Of all the entries below, only the lines from the one with "I need to know" up to and including the one with "Can you get" are to be duplicated exactly.

───── INPUT RECORDS

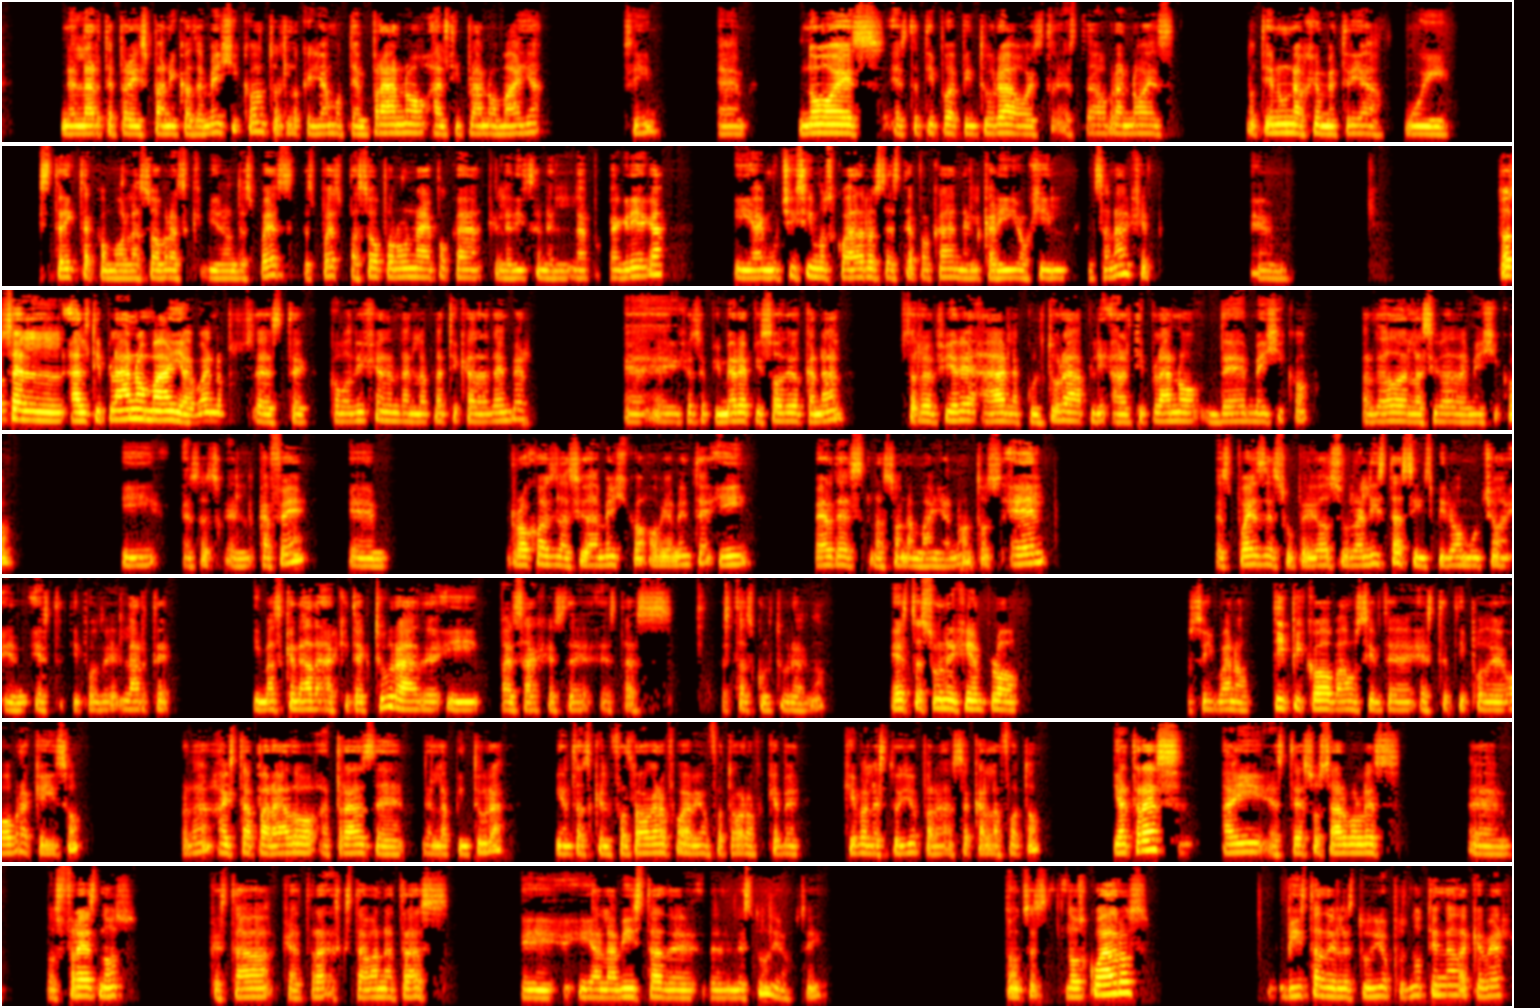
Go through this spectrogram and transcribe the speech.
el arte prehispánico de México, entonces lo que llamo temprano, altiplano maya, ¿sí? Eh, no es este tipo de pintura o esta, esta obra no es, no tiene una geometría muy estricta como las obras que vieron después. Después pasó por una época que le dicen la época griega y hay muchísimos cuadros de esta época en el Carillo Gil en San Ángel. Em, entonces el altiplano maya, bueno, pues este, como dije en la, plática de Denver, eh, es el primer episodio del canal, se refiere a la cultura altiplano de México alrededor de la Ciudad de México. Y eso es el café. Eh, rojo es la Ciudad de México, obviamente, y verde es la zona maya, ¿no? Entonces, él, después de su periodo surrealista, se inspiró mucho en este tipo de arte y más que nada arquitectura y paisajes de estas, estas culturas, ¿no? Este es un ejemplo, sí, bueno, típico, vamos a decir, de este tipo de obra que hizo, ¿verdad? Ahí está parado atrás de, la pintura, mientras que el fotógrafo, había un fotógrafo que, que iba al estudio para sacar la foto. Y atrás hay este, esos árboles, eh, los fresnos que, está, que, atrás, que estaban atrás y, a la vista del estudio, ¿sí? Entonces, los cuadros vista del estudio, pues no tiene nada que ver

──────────
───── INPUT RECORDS

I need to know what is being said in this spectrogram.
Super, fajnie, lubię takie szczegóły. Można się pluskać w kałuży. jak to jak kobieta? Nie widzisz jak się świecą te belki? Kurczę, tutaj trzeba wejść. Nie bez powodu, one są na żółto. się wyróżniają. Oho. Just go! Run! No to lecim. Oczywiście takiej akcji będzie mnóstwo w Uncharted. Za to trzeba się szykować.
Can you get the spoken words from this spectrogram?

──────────

= YOUR RESPONSE =
I need to know what is being said in this spectrogram.
Super, fajnie, lubię takie szczegóły. Można się pluskać w kałuży. jak to jak kobieta? Nie widzisz jak się świecą te belki? Kurczę, tutaj trzeba wejść. Nie bez powodu, one są na żółto. się wyróżniają. Oho. Just go! Run! No to lecim. Oczywiście takiej akcji będzie mnóstwo w Uncharted. Za to trzeba się szykować.
Can you get the spoken words from this spectrogram?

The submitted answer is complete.